What a Blessed Country It Is!

John Graz November/December 2008

A group of officials from a country in Central Asia were visiting the International Religious Liberty Association at the world headquarters of the Seventh-day Adventist Church. We did our best to make their visit interesting and invited them to a dinner in their honor. They asked us to explain the relations between the government and religious minorities in the United States. We talked about religious freedom and church-state separation. Sitting by me, a member of the delegation was listening very carefully. Then he said in a soft voice so only I could hear, "What a blessed country it is!"

Just a few words, but I will never forget them: "What a blessed country it is!" What a blessed country it is when religious minorities have the same rights and protections as the majority. What a blessed country it is when you are not discriminated against because you don't believe like others. In such a blessed country, we are used to complaining openly about minor restrictions or possible projects that could potentially create a problem in the years to come. We are quick to imagine the worst and speculate about the inevitable discriminations that may be secretly planned. But what about the gift we have had for more than two centuries in this country: religious freedom!

Time to Say Thank You
We received our norms of religious freedom as a gift from courageous people who sometimes did not share our beliefs, but wanted all humans to be free
  • To choose their religion;
  • To have or not have a religion;
  • To change their relig ion if they wanted to;
  • To teach their religion to their children; and
  • To share their beliefs.

This dream came about because of their understanding of human dignity. Few of us living in North America have been openly and legally persecuted or discriminated against. Why? Because religious freedom was already a fact a long time before we were born. What a blessed country it is where we have inherited religious freedom.

I think the time has come to say publicly: Thank you for religious freedom! Not a little or a timid or a confidential thank-you, but a massive thank-you!

A march-past of women and youth associations a the Luanda, Angola, Festival of Religious Freedom, June 28, 2008
More than half of the world population is living in 40 countries where religious persecution and discrimination are a fact. According to some experts, about 300 million Christians are legally discriminated against. Every day I receive information about churches attacked, believers arrested or beaten, or worship services interrupted by the police or the military. This world is not headed toward more religious freedom, not at all. The time has come for all citizens who care about religious freedom and live in countries where this fundamental freedom is protected, to say publicly: Thank you!

Thank you first to God, who gave us the freedom to choose. Thank you to those who gave their energy and sometimes their lives for it. Thank you to those countries that cherish freedom—particularly the United States, which protected freedom through its legislation and its Constitution.

We need to look to holding Festivals of Religious Freedom. We, here in places of religious freedom, need to proclaim what we believe in and want to protect and promote.

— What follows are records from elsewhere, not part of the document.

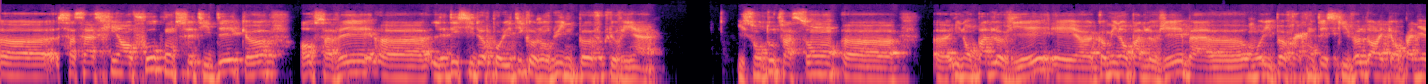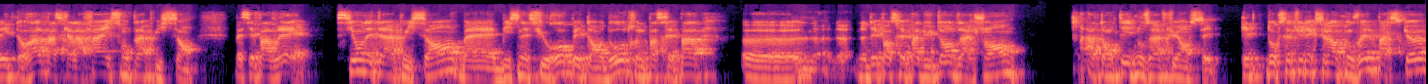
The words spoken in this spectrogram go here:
euh, ça s'inscrit en faux contre cette idée que, oh, vous savez, euh, les décideurs politiques aujourd'hui ne peuvent plus rien. Ils sont de toute façon, euh, euh, ils n'ont pas de levier et euh, comme ils n'ont pas de levier, ben, ils peuvent raconter ce qu'ils veulent dans les campagnes électorales parce qu'à la fin ils sont impuissants. Mais c'est pas vrai. Si on était impuissant, ben, Business Europe et tant d'autres ne passeraient pas, ne, dépenseraient pas du temps, de l'argent à tenter de nous influencer. Et donc c'est une excellente nouvelle parce que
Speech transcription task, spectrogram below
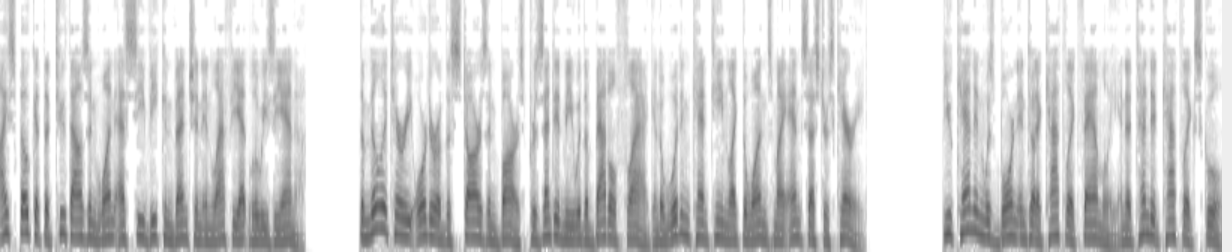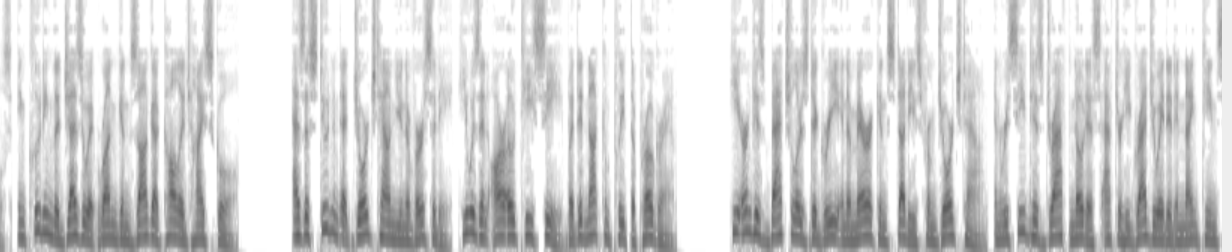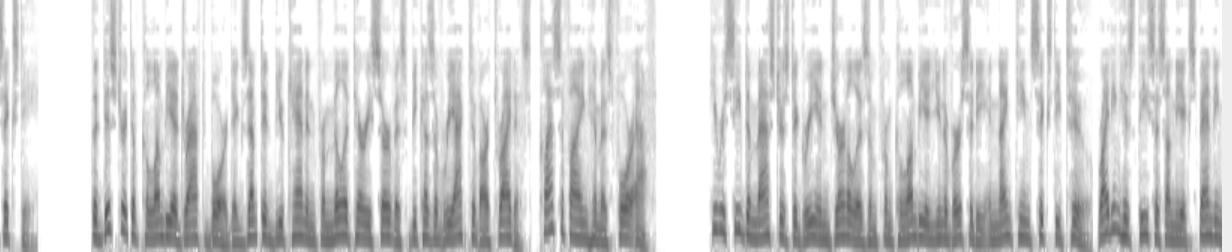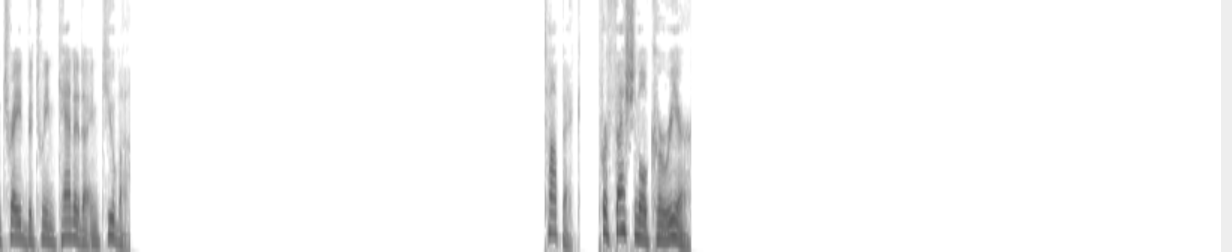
I spoke at the 2001 SCV convention in Lafayette, Louisiana. The Military Order of the Stars and Bars presented me with a battle flag and a wooden canteen like the ones my ancestors carried. Buchanan was born into a Catholic family and attended Catholic schools, including the Jesuit-run Gonzaga College High School. As a student at Georgetown University, he was in ROTC but did not complete the program. He earned his bachelor's degree in American Studies from Georgetown, and received his draft notice after he graduated in 1960. The District of Columbia Draft Board exempted Buchanan from military service because of reactive arthritis, classifying him as 4F. He received a master's degree in journalism from Columbia University in 1962, writing his thesis on the expanding trade between Canada and Cuba. Topic: Professional career.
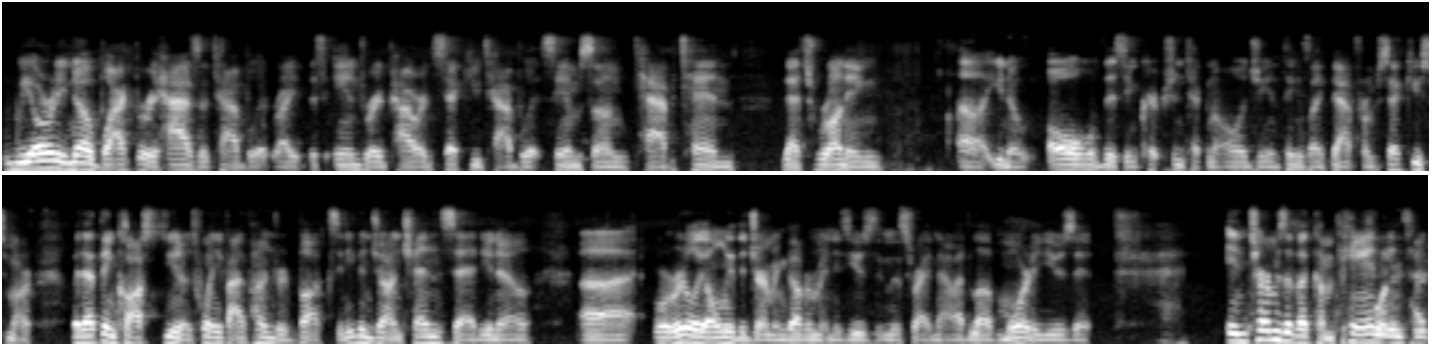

Celebration of a Freedom
Dr. John Graz prepares to address the crowd of 40,000 at the Luanda festival.
I believe in religious liberty congresses, symposiums, and meetings of experts. They are important in our promotion and defense of religious freedom. They reach experts, government people, and religious leaders. But we need to involve all people. We need to involve people in great numbers. We have decided that in connection with every world congress on religious liberty organized by the IRLA (International Religious Liberty Association), we will hold a meeting for masses of people. The first "festival" was held in a church in Rio de Janeiro in 1997, a few days after the IRLA World Congress. Young people, musicians, and children were involved in the program. We enjoyed the same experience in Manila in 2002 and in Kiev and Trinidad in 2005.

The programs typically started on Saturday morning in a religious context, with testimonies, prayers, and a sermon. The afternoon was devoted to a more specific celebration, where experts and preachers led in a program featuring musicians, poets, actors, and others. These three-hour programs attracted more people than there were seats. A 2006 program in Bucharest attracted some 4,000 people to an outstanding program. It was a great beginning to a dream!

Why Wait?
In February 2006 I was in S
Article Author: John Graz

John Graz is secretary-general of the International Religious Liberty Association.